Print the records below exactly, and do not carry over any picture.

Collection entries
────
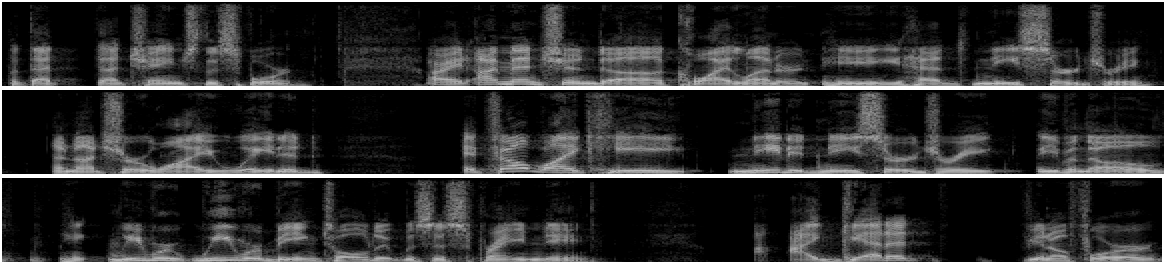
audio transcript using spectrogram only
But that that changed the sport. All right, I mentioned uh, Kawhi Leonard. He had knee surgery. I'm not sure why he waited. It felt like he needed knee surgery, even though he, we were we were being told it was a sprained knee. I get it, you know, for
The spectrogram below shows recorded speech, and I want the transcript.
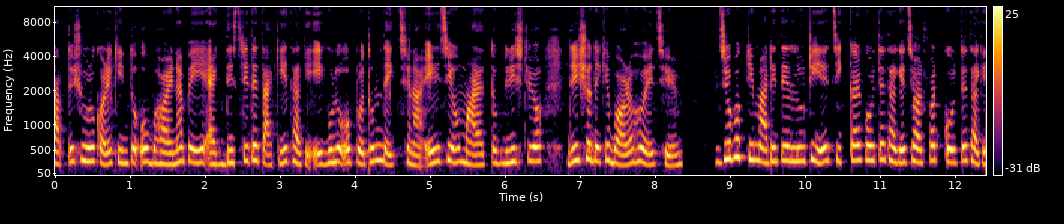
কাঁপতে শুরু করে, কিন্তু ও ভয় না পেয়ে এক দৃষ্টিতে তাকিয়ে থাকে। এগুলো ও প্রথম দেখছে না, এর চেয়েও মারাত্মক দৃশ্য দৃশ্য দেখে বড় হয়েছে। যুবকটি মাটিতে লুটিয়ে চিৎকার করতে থাকে, ছটফট করতে থাকে।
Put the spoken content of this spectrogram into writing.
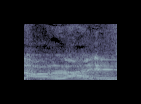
all I am.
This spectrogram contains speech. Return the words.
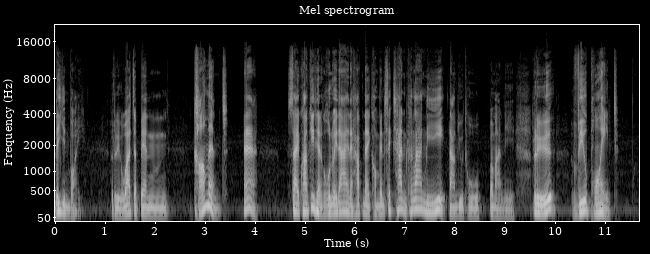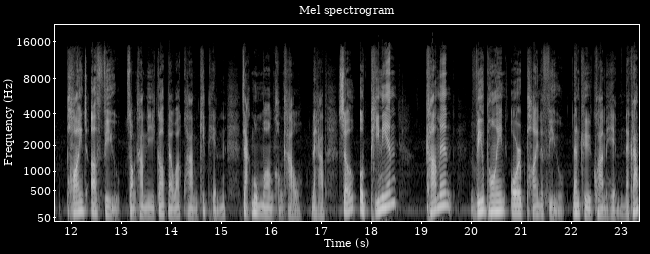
ได้ยินบ่อย หรือว่าจะเป็น comment อ่า ใส่ความคิดเห็นของคุณไว้ได้นะครับใน comment section ข้างล่างนี้ตาม YouTube ประมาณนี้ หรือ viewpoint point of view สองคำนี้ก็แปลว่าความคิดเห็นจากมุมมองของเขานะครับ so opinion comment viewpoint or point of view นั่นคือความเห็นนะครับ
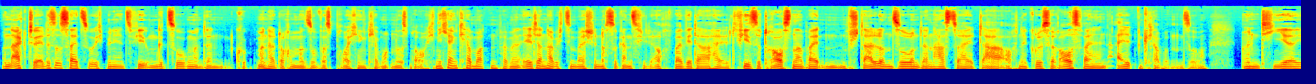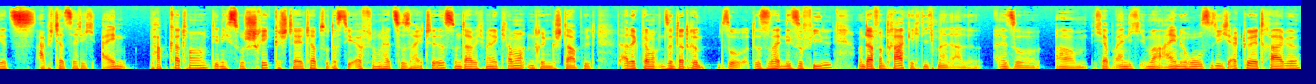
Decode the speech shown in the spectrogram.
und aktuell ist es halt so, ich bin jetzt viel umgezogen und dann guckt man halt auch immer so, was brauche ich an Klamotten, was brauche ich nicht an Klamotten. Bei meinen Eltern habe ich zum Beispiel noch so ganz viel, auch weil wir da halt viel so draußen arbeiten im Stall und so und dann hast du halt da auch eine größere Auswahl in alten Klamotten so. Und hier jetzt habe ich tatsächlich ein Pappkarton, den ich so schräg gestellt habe, sodass die Öffnung halt zur Seite ist und da habe ich meine Klamotten drin gestapelt. Alle Klamotten sind da drin. So, das ist halt nicht so viel und davon trage ich nicht mal alle. Also, ähm, ich habe eigentlich immer eine Hose, die ich aktuell trage,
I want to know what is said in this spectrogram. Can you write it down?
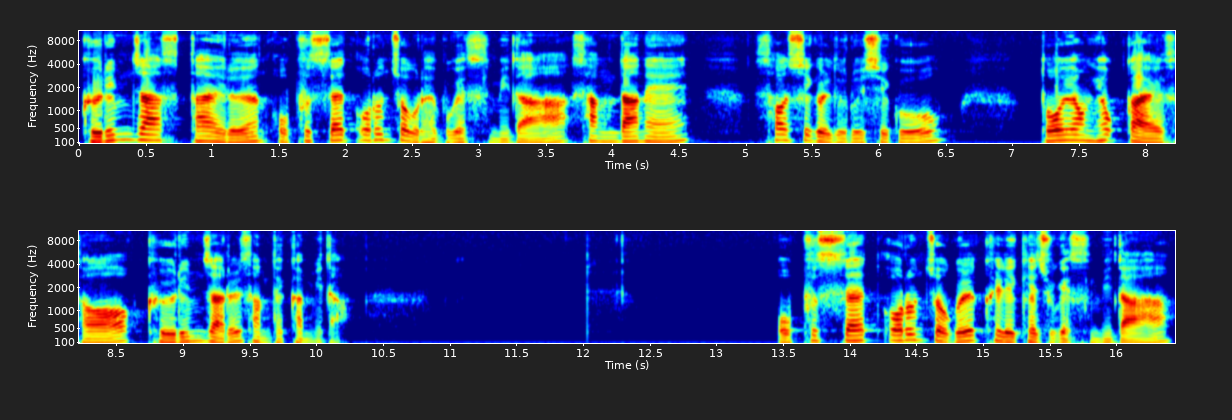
그림자 스타일은 오프셋 오른쪽으로 해보겠습니다. 상단에 서식을 누르시고 도형 효과에서 그림자를 선택합니다. 오프셋 오른쪽을 클릭해 주겠습니다.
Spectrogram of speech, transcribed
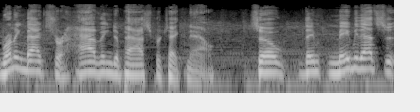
running backs are having to pass protect now. So they maybe that's a,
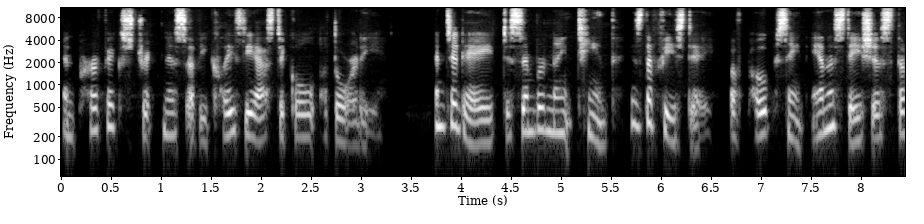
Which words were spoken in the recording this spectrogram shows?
and perfect strictness of ecclesiastical authority. And today, December 19th, is the feast day of Pope St. Anastasius I.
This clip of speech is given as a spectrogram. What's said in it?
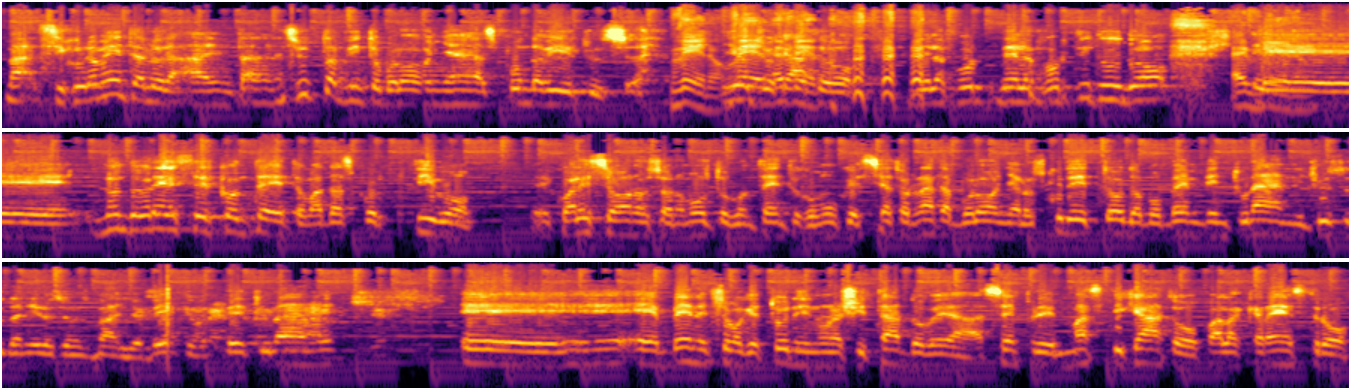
Ma sicuramente allora, innanzitutto ha vinto Bologna Sponda Virtus. Vero, Io vero, ho giocato nella, for- nella, Fortitudo e non dovrei essere contento, ma da sportivo eh, quali sono, sono molto contento. Comunque sia tornata a Bologna lo scudetto dopo ben 21 anni, giusto Danilo se non sbaglio, 20, 21 anni. E è bene insomma che torni in una città dove ha sempre masticato pallacanestro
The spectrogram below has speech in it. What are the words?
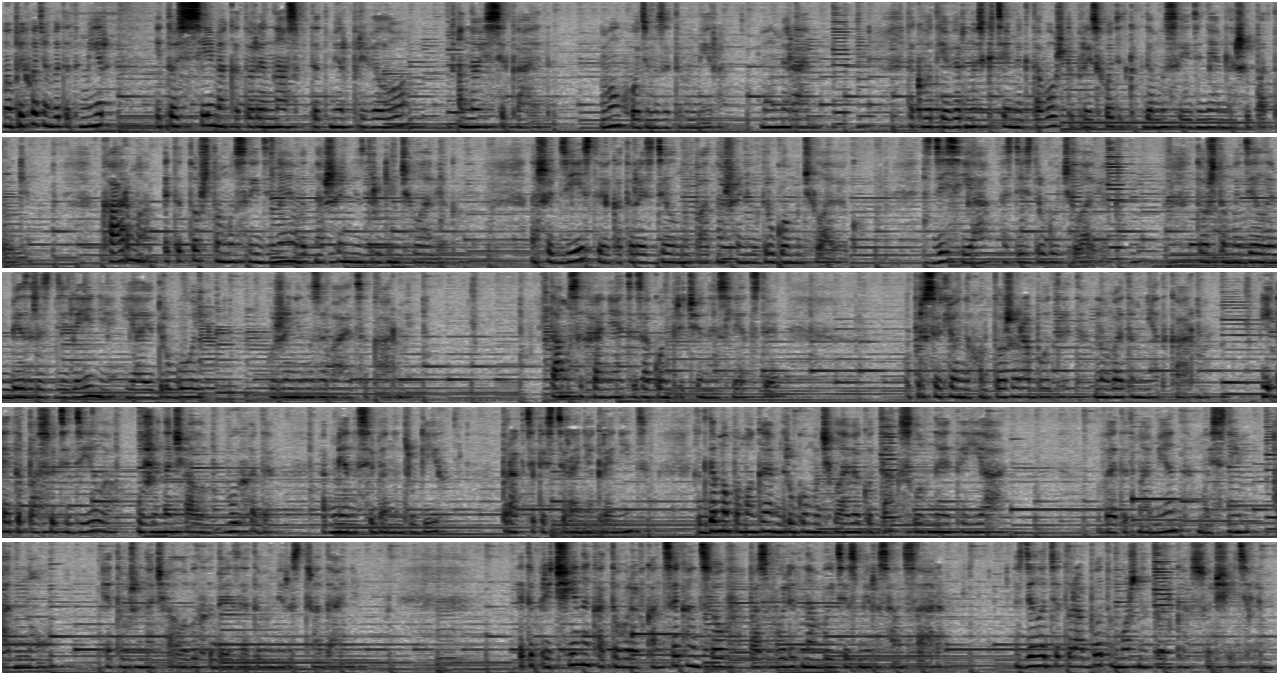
Мы приходим в этот мир, и то семя, которое нас в этот мир привело, оно иссякает. Мы уходим из этого мира, мы умираем. Так вот, я вернусь к теме, к того, что происходит, когда мы соединяем наши потоки – Карма — это то, что мы соединяем в отношении с другим человеком. Наше действие, которое сделано по отношению к другому человеку. Здесь я, а здесь другой человек. То, что мы делаем без разделения, я и другой, уже не называется кармой. Там сохраняется закон причины и следствия. У просветленных он тоже работает, но в этом нет кармы. И это, по сути дела, уже начало выхода, обмена себя на других — практика стирания границ, когда мы помогаем другому человеку так, словно это я. В этот момент мы с ним одно. Это уже начало выхода из этого мира страданий. Это причина, которая в конце концов позволит нам выйти из мира сансара. Сделать эту работу можно только с учителем.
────
### RESPONSE BELOW
audio transcript using spectrogram only
But that that changed the sport. All right, I mentioned uh, Kawhi Leonard. He had knee surgery. I'm not sure why he waited. It felt like he needed knee surgery, even though he, we were we were being told it was a sprained knee. I get it, you know, for
The spectrogram below shows recorded speech, and I want the transcript.
কাঁপতে শুরু করে, কিন্তু ও ভয় না পেয়ে এক দৃষ্টিতে তাকিয়ে থাকে। এগুলো ও প্রথম দেখছে না, এর চেয়েও মারাত্মক দৃশ্য দৃশ্য দেখে বড় হয়েছে। যুবকটি মাটিতে লুটিয়ে চিৎকার করতে থাকে, ছটফট করতে থাকে।
Put the spoken content of this spectrogram into writing.
all I am.
This spectrogram contains speech. Return the words.
ได้ยินบ่อย หรือว่าจะเป็น comment อ่า ใส่ความคิดเห็นของคุณไว้ได้นะครับใน comment section ข้างล่างนี้ตาม YouTube ประมาณนี้ หรือ viewpoint point of view สองคำนี้ก็แปลว่าความคิดเห็นจากมุมมองของเขานะครับ so opinion comment viewpoint or point of view นั่นคือความเห็นนะครับ
Decode the speech shown in the spectrogram.
und aktuell ist es halt so, ich bin jetzt viel umgezogen und dann guckt man halt auch immer so, was brauche ich an Klamotten, was brauche ich nicht an Klamotten. Bei meinen Eltern habe ich zum Beispiel noch so ganz viel, auch weil wir da halt viel so draußen arbeiten im Stall und so und dann hast du halt da auch eine größere Auswahl in alten Klamotten so. Und hier jetzt habe ich tatsächlich ein Pappkarton, den ich so schräg gestellt habe, sodass die Öffnung halt zur Seite ist und da habe ich meine Klamotten drin gestapelt. Alle Klamotten sind da drin. So, das ist halt nicht so viel und davon trage ich nicht mal alle. Also, ähm, ich habe eigentlich immer eine Hose, die ich aktuell trage,
I want to know what is said in this spectrogram. Can you write it down?
그림자 스타일은 오프셋 오른쪽으로 해보겠습니다. 상단에 서식을 누르시고 도형 효과에서 그림자를 선택합니다. 오프셋 오른쪽을 클릭해 주겠습니다.
Spectrogram of speech, transcribed
running backs are having to pass protect now. So they maybe that's a,
Which words were spoken in the recording this spectrogram shows?
and perfect strictness of ecclesiastical authority. And today, December 19th, is the feast day of Pope St. Anastasius I.
This clip of speech is given as a spectrogram. What's said in it?
Ma sicuramente allora, innanzitutto ha vinto Bologna Sponda Virtus. Vero, Io vero, ho giocato nella, for- nella, Fortitudo e non dovrei essere contento, ma da sportivo eh, quali sono, sono molto contento. Comunque sia tornata a Bologna lo scudetto dopo ben 21 anni, giusto Danilo se non sbaglio, 20, 21 anni. E è bene insomma che torni in una città dove ha sempre masticato pallacanestro
The spectrogram below has speech in it. What are the words?
Мы приходим в этот мир, и то семя, которое нас в этот мир привело, оно иссякает. Мы уходим из этого мира, мы умираем. Так вот, я вернусь к теме, к того, что происходит, когда мы соединяем наши потоки – Карма — это то, что мы соединяем в отношении с другим человеком. Наше действие, которое сделано по отношению к другому человеку. Здесь я, а здесь другой человек. То, что мы делаем без разделения, я и другой, уже не называется кармой. Там сохраняется закон причины и следствия. У просветленных он тоже работает, но в этом нет кармы. И это, по сути дела, уже начало выхода, обмена себя на других — практика стирания границ, когда мы помогаем другому человеку так, словно это я. В этот момент мы с ним одно. Это уже начало выхода из этого мира страданий. Это причина, которая в конце концов позволит нам выйти из мира сансара. Сделать эту работу можно только с учителем.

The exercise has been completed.